  • Hydrate: You need about half a gallon per day (8 glasses or so), and even more when running. Dehydration can lead to tiredness, which leads to bad form.

Footwear

The wrong shoes can make it hard to progress in your running performance, but they can also increase the chance of injury.

If you have a non-pronating foot, or you underpronate, a neutral shoe should work for you. If you overpronate, you might do better in a stability shoe.

Make sure the cushioning is enough for your foot. If you have any sort of foot condition, like metatarsalgia or heel spurs, choose something that will cater to your specific problem.

Also, make sure the toe box is wide enough for your toes to spread naturally! Cramped, uncomfy toes can lead to – you guessed it – bad running form, and an increased chance of injury.

Replace your shoes every 400 to 600 miles to make sure you aren’t running in shoes that aren’t offering stability or cushioning anymore.

Running Form

It’s not always easy to correct running form, but it’s worth putting the time and effort into it. Simply changing your form can prevent injury, and even if you manage to remain uninjured with incorrect form, your joints are in for a nightmare when you get older.

If your form isn’t the best, here are two tips to help improve it to reduce the amount of impact on your joints:

Try Landing With Your Foot Underneath Your Upper Body

That sounds a bit like getting into a yoga pretzel. But what it really means is making sure your foot lands in a way that your ankle and leg are subjected to less force.

Runners very often over-stride, reaching out in front of their center of gravity with their feet. This results in impacting the ground in a way that applies braking forces to your momentum – forces absorbed by the leg.
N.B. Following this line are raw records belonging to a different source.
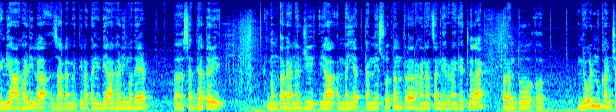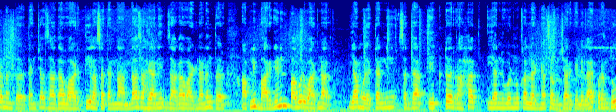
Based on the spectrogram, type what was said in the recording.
इंडिया आघाडीला जागा मिळतील. आता इंडिया आघाडीमध्ये सध्या तरी ममता बॅनर्जी या नाही आहेत त्यांनी स्वतंत्र राहण्याचा निर्णय घेतलेला आहे. परंतु निवडणुकांच्या नंतर त्यांच्या जागा वाढतील असा त्यांना अंदाज आहे आणि जागा वाढल्यानंतर आपली बार्गेनिंग पॉवर वाढणार यामुळे त्यांनी सध्या एकटं राहत या निवडणुका लढण्याचा विचार केलेला आहे. परंतु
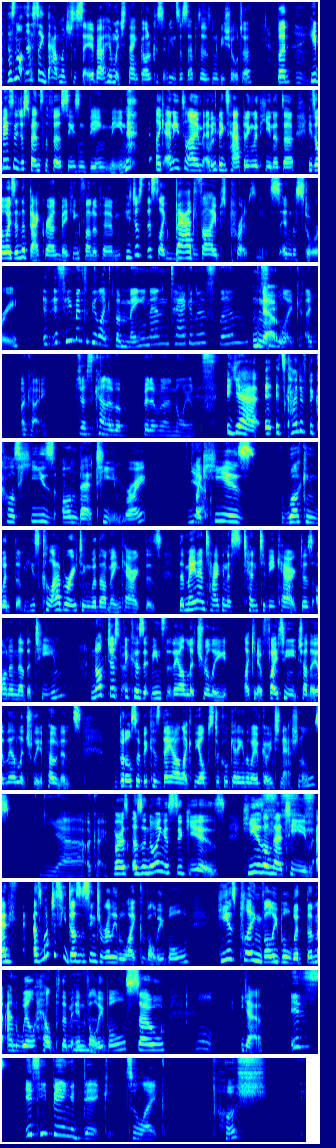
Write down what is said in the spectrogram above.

If you over stride, it is almost certain that you heel strike, as well.

Heel striking is not in and of itself bad, but it is a symptom of less-than-ideal form. Leaning forward subtly and shortening your stride can help you keep your feet just in front of your center of gravity. That’s the ideal place to maximize running efficiency and reduce injury risk.

Shorten Your Stride

Often, the reason for heel striking is, as we mentioned above, overreaching your stride and, as a result, coming down hard on the heel.

If you find it hard to pay attention to where your foot is in relation to your upper body, try simply shortening your stride. If your running watch measures cadence, this is the perfect time to use it.

There is a sweet spot for cadence and running efficiency, and that is unique to each individual. Many sources say 180 steps per minutes is ideal. But there are lots of qualifications to that. Taller runners have naturally slower cadences. And cadence also slows down as your pace eases – so 180 might work on race day and on your tempo runs, but it doesn’t work on your easy days when you’re running 2:00/mile slower. Improving your cadence can lead to you running more efficiently! Reduced chance of injury and the possibility of increased performance? Worth a try, no?

Surface

We understand that your running surfaces may be limited to what’s nearby, or what’s available at the time that you run. In most cases, runners are going to be logging miles on asphalt or concrete sidewalks, both of which are pretty hard.

Your feet hitting those rock-hard surfaces takes more of a toll than if they were landing on softer ones.

If you can, move your run to the park, a track, or somewhere else on grass or softer terrain. You may need to take a week or so to adjust, but the difference in your joints may be noticeable.

If you’re unable to, it may be wise to invest in a treadmill and split your training between road and treadmill. The belt is a lot softer than the road, and your joints may welcome the reprieve!

The Wired Runner